Hello Neighbor is a stealth horror game with an interesting premise. Rather than a dark asylum or haunted mansion or even an alien space craft, the game takes place somewhere a little more familiar: the little house next door.
You take on the role of a young boy who happens to witness his neighbor apparently subduing someone, or something, then tossing it into his basement. Taking place over three acts, with increasingly more complex suburban homes, you’ll need to figure out how to break in and solve the mystery without being caught and left to suffer the same consequence.
Here’s what I liked:
Suburban Setting – Hello Neighbor takes the familiar survival horror game, and shines a bright and colorful Pixar style light on it. It’s a good idea and makes you wonder why it’s not been done before. Most people can probably remember that one childhood neighbor, who sadly did nothing wrong other than having the audacity to be old and live alone. But bored kids make up stories, and suddenly you’re living next door to a serial murder who eats children. A clever twist on the horror genre.
Here’s what I didn’t like:
The game – Of course one good idea, doesn’t make a game, and unfortunately I’ve had more fun getting my teeth drilled. Obscure, illogical puzzles that are next to impossible to figure out without the aid of YouTube, make up most of the gameplay. In fact, even after seeing some of the solutions, I was convinced I was being shown a “cheese” rather than the actual answers. To make matters worse, whilst you are wandering around trying to figure out these puzzles, the so-called advanced AI (aka the Neighbor) is on you like a magnet. Being caught is mildly creepy for the first five minutes of the game, but happens so often that it becomes downright boring. There’s no real consequence either for being caught. Yes, you do return to the starting point of that level, but you get to keep any acquired items, and most of the time any actions you carried out in the area are not undone. This basically boils down to a poorly conceived puzzle game with some annoying guy who turns up now and again to slow your progress.
AI IQ – While we’re on the topic of the AI, one of the main selling points of Hello Neighbor is the apparent advanced AI. There were a couple of times the AI would place a bear trap in an area it thought I might be moving through, however most of the time “below average” AI would be a more appropriate description. At times I witnessed the Neighbor crashing through his own windows after spotting me in his garden, then failing to climb the porch stairs to go back inside, finally giving up and resorting to just doing exercises on the spot instead. Any broken windows were never repaired giving me easy access to the house most of the time. Later, I was spotted hiding in a cupboard, but instead of grabbing me, he got stuck on some boxes and continued to grunt and spin until I put him out of his misery and gave myself up. Anything to stop the annoying ‘danger’ music from playing continuously! He was also able to teleport from fairly long distances at times, so you can forget about running and hiding for the most part. It was also hit or miss whether the Neighbor would even turn up. I had one glorious run where he didn’t show for near half an hour of gameplay, allowing some actual exploration. On my next session however, he turned up in the first room and wouldn’t leave, meaning I was unable to progress further without another restart.

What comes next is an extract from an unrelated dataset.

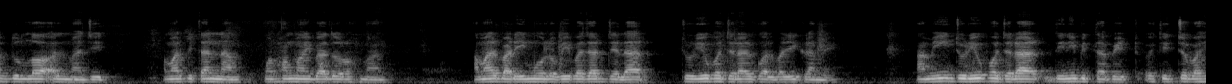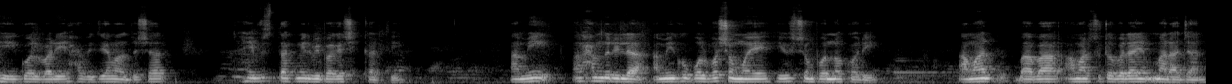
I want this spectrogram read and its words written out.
আবদুল্লাহ আল মাজিদ আমার পিতার নাম মোহাম্মদ ইবাদুর রহমান। আমার বাড়ি মৌলভীবাজার জেলার জুড়ি উপজেলার গোয়ালবাড়ি গ্রামে। আমি জুড়ি উপজেলার দিনী বিদ্যাপীঠ ঐতিহ্যবাহী গোয়ালবাড়ি হাফিজিয়া মাদ্রাসার হিফজ তাকমিল বিভাগের শিক্ষার্থী। আমি, আলহামদুলিল্লাহ, আমি খুব অল্প সময়ে হিউজ সম্পন্ন করি। আমার বাবা আমার ছোটোবেলায় মারা যান।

Fisics – When you’re not scratching your head over the weird puzzles, the other thing you’ll be doing is some fairly dodgy platforming. We’re talking floaty physics with a cap F. At one point I climbed a bookshelf outside and floated off the map. I was then awarded an achievement, I can only assume for finding a glitch? Well that’s one way around quality control. There were also severe issues interacting with objects with several button pressed required to pick anything up. This wasn’t a one-off either. I had issues picking up every single item. If you do manage to pick something up, you can also throw it with varying results on whether they will land where the crosshair is showing or bounce off into oblivion.
Poorly presented – Sound effects are glitchy and unnatural with frequent audio popping noises to be heard. Your own footsteps are ridiculously loud yet apparently inaudible to the Neighbor, and similarly the range of the sound effects is totally off and completely unreliable. For example, you are able to hear the Neighbor breathe or grunt loudly only to find out he’s actually several rooms away. This all makes sneaking an exercise in guesswork, which considering this is the bread and butter of a stealth game, makes it completely unforgivable. Equally the cartoony graphics, while pleasant enough, are overly simplistic with some items being largely indeterminable in nature. Since the button presses were so glitchy and unresponsive, this meant it was often difficult to tell whether you were even supposed to be able interact certain things.
Hello Neighbor has been through several alpha builds on PC, yet on Xbox One we’re going straight to a full release. However, in its current state with distinct lack of polish and muddled gameplay it feels more like a demo or a modders pet project than anything that should be sat on the Xbox One store. The skeptic in me also suspects that the obscure puzzle design was a deliberate choice to force some hype around the game, as players reach out to internet forums or hit YouTube to watch the many let’s play videos doing the rounds for some answers. However, unless you are a streamer yourself or of an age where you can’t play real horror games, I can’t honestly recommend this to anyone.
Score: No Appeal
Hello Neighbor was developed by Dynamic Pixels and published by tinyBuild on Xbox One. The game released on December 8, 2017, for $29.99. A copy of the game was provided for review purposes.